Starring Renee Zellweger as the titular star, Judy follows the final years of Hollywood icon Judy Garland as she performs tireless in an effort to regain custody of her children. Set thirty years “The Wizard of Oz,” Garland arrives in London to perform nightly sold-out shows at the Talk of the Town nightclub. While there, she reminisces with friends and fans by night and battles her own personal demons by day.
Directed by Rupert Goold (True Story), Judyis both a loving tribute and unapologetic look at Judy Garland’s journey as a fading star near the end of her life. Visually, the film is simple yet effective. Lighting remains brightest during flashback sequences when her career is at its peak yet become more intimidating in the present, as Garland’s life continues to decline. What’s more, rather than attempt to entertain the audience using quick cuts, Goold often leaves the camera unflinchingly fixated upon the face of his star, allowing Judy to be the story (as opposed to the editing). In doing so, Goold wisely allows Zellweger to take centre stage and she absolutely shines as Garland. In one of the year’s best performances, Zellweger presents the aging star with a complex mix of ferocious self-destruction and tender grace. During live concerts, Zellweger shows Garland in her element and bursts off the screen with all the energy that one would expect from a Hollywood icon. Yet, when the lights dim, she begins to fold in on herself emotionally, collapsing under the weight of the expectations of others.
Though Judy focuses its lens on Garland’s journey, the film is also a scathing examination of celebrity culture. Although her motivation to perform stems from her desire to regain her children, Garland maintains a love-hate relationship with the spotlight. Known the world over for her singing voice, she has also found that the very act of getting on stage has become increasingly difficult for her. Whereas she has taken on the role of star willingly, she now fully understands the cost of the limelight. Despite the fact that she is beloved and held in reverence by millions, Judy has lost all sense of herself at the hands of the expectations of others. Bright lights bleed off the screen, giving her fame an ominous feel at the hands of the public. (Interestingly, however, while she’s onstage, stage lights resume their former brilliance, suggesting that Garland is still in her glory in front of her fans.)

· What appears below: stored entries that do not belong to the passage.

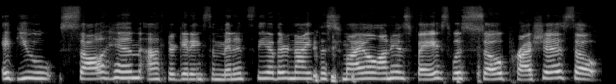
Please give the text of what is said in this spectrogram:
if you saw him after getting some minutes the other night, the smile on his face was so precious. So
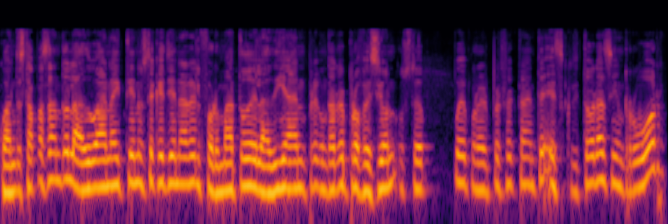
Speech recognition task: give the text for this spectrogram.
cuando está pasando la aduana y tiene usted que llenar el formato de la DIAN, preguntarle profesión, usted puede poner perfectamente escritora sin rubor,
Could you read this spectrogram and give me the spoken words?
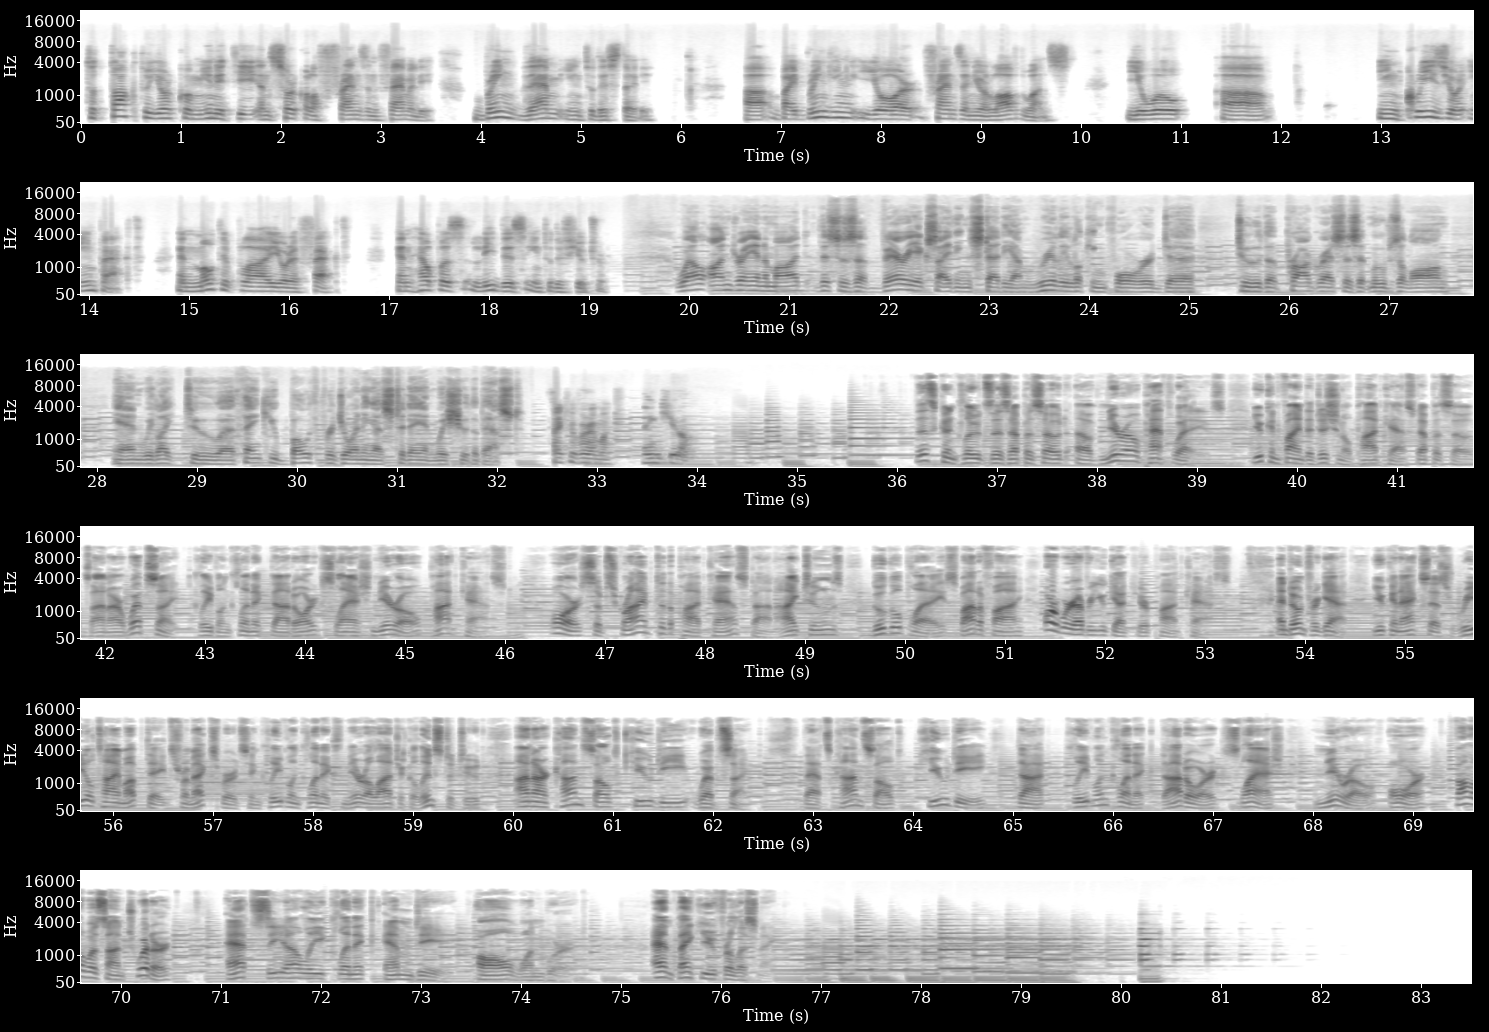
to talk to your community and circle of friends and family. Bring them into this study. Uh, by bringing your friends and your loved ones, you will uh, increase your impact and multiply your effect and help us lead this into the future. Well, Andre and Ahmad, this is a very exciting study. I'm really looking forward uh, to the progress as it moves along. And we'd like to uh, thank you both for joining us today and wish you the best. Thank you very much. Thank you. This concludes this episode of Neuro Pathways. You can find additional podcast episodes on our website, clevelandclinic.org slash neuro podcast or subscribe to the podcast on iTunes, Google Play, Spotify, or wherever you get your podcasts. And don't forget, you can access real time updates from experts in Cleveland Clinic's Neurological Institute on our Consult QD website. That's consultqd.clevelandclinic.org slash neuro or follow us on Twitter at CLE Clinic MD, all one word and thank you for listening.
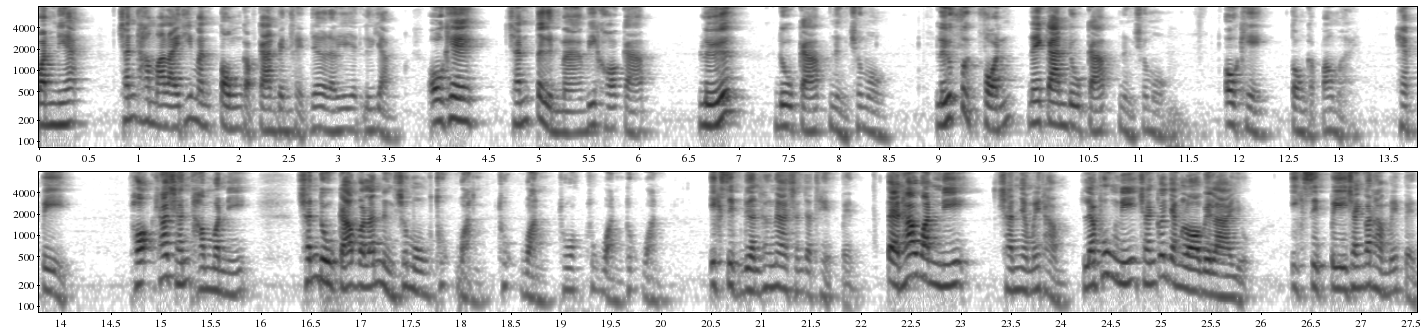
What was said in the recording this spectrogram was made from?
วันเนี้ยฉันทำอะไรที่มันตรงกับการเป็นเทรดเดอร์แล้วหรือยัง โอเค ฉันตื่นมาวิเคราะห์กราฟ หรือดูกราฟ 1 ชั่วโมง หรือฝึกฝนในการดูกราฟ 1 ชั่วโมง โอเค ตรงกับเป้าหมายแฮปปี้เพราะถ้าฉันทำวันนี้ ฉันดูกราฟวันละหนึ่งชั่วโมงทุกวันทุกวันทุกทุกวันทุกวัน อีก 10 เดือนข้างหน้าฉันจะเทรดเป็น แต่ถ้าวันนี้ฉันยังไม่ทำแล้วพรุ่งนี้ฉันก็ยังรอเวลาอยู่ อีก 10 ปีฉันก็ทำไม่เป็น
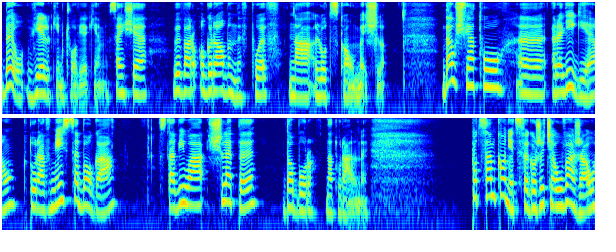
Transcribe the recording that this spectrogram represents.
był wielkim człowiekiem, w sensie wywarł ogromny wpływ na ludzką myśl dał światu e, religię, która w miejsce Boga wstawiła ślepy dobór naturalny. Pod sam koniec swego życia uważał,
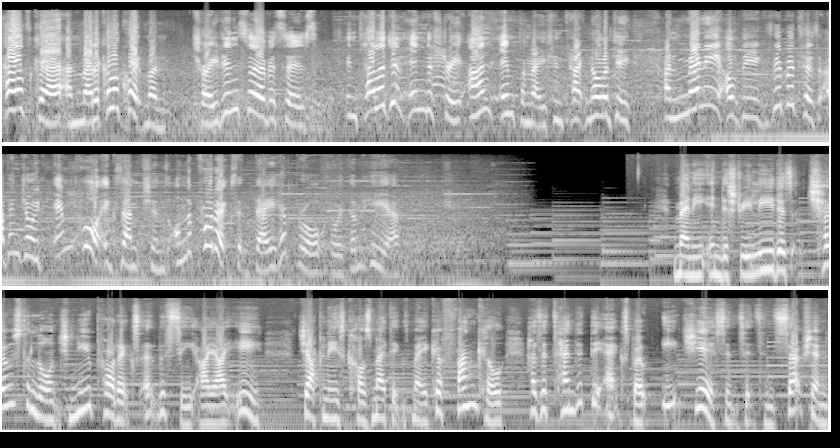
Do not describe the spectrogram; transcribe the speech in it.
healthcare and medical equipment, trade-in services, intelligent industry and information technology. And many of the exhibitors have enjoyed import exemptions on the products that they have brought with them here. Many industry leaders chose to launch new products at the CIIE. Japanese cosmetics maker Fancl has attended the expo each year since its inception,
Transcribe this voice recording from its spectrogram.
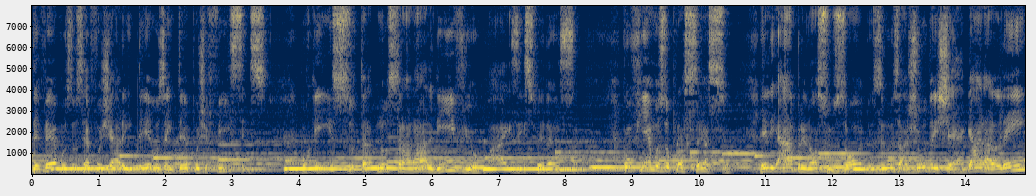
Devemos nos refugiar em Deus em tempos difíceis porque isso nos trará alívio, paz e esperança. Confiemos no processo, ele abre nossos olhos e nos ajuda a enxergar além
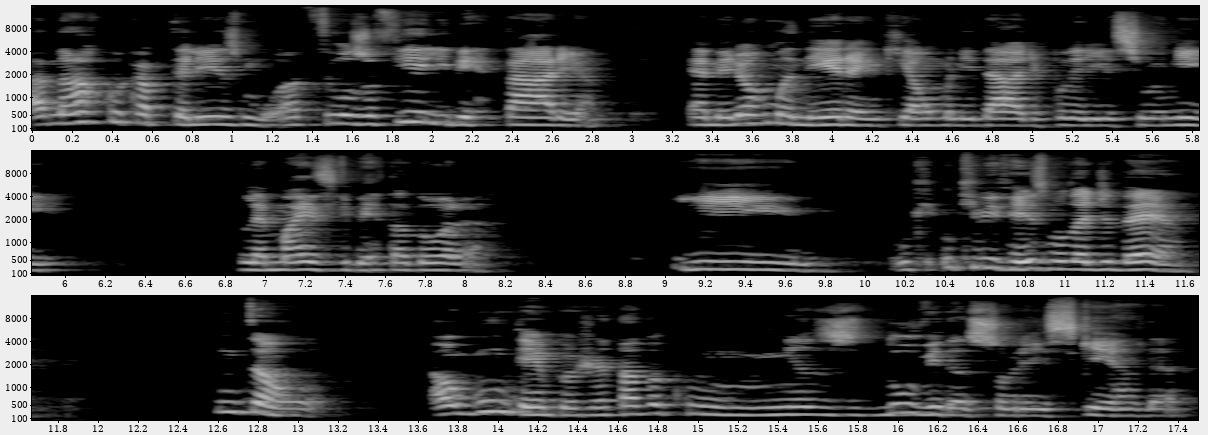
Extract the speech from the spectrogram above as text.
anarcocapitalismo, a filosofia libertária, é a melhor maneira em que a humanidade poderia se unir ela é mais libertadora. E o que, o que me fez mudar de ideia? Então, há algum tempo eu já estava com minhas dúvidas sobre a esquerda.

However, Garland’s regrets aren’t simply due to her own personal malaise or lack of gratitude. By juxtaposing Garland’s teen years in the midst of the Hollywood studio system with her breakdown later in life, Judy reveals the direct impact that abusive leadership can have on childhood psyches. Forced not to eat in order to keep her figure slim and crushed by the expectations of the studio, Garland’s childlike innocence is slowly taken away as she is prevented from experiencing the joys of her youth. As a result, the elder Garland understandably displays an obsession with the approval of others as she grapples with the painful effects of child exploitation.
Whereas the opportunity to play Dorothy Gale once provided her with her own personal yellow brick road to fame, Garland now finds herself spiritually lost somewhere over the rainbow. In other words, having literally gained the whole world, Garland has lost her soul at the hands of those in power and it has left its mark on her. While fans selfishly cry out for her to meet their expectations, Garland struggles to even get out of bed in the morning due to crippling depression. Drowning herself in alcohol and drugs, Garland yearns to have someone drawn to her as a human being, as opposed to her celebrity status. Broken by her past, there’s a piece missing to her soul underneath the glittering lights of fame. Even as her soul aches for closeness, she must always be ready to perform when the curtain calls.
Painting his subject with a sympathetic brush, Goold neither condemns the fading actress nor entirely excuses her behaviour. Instead, Judy recognizes that the soul of the artist is just as valuable as that of others… and just as easily damaged.
Judy opens in theatres on Friday, September 27th, 2019.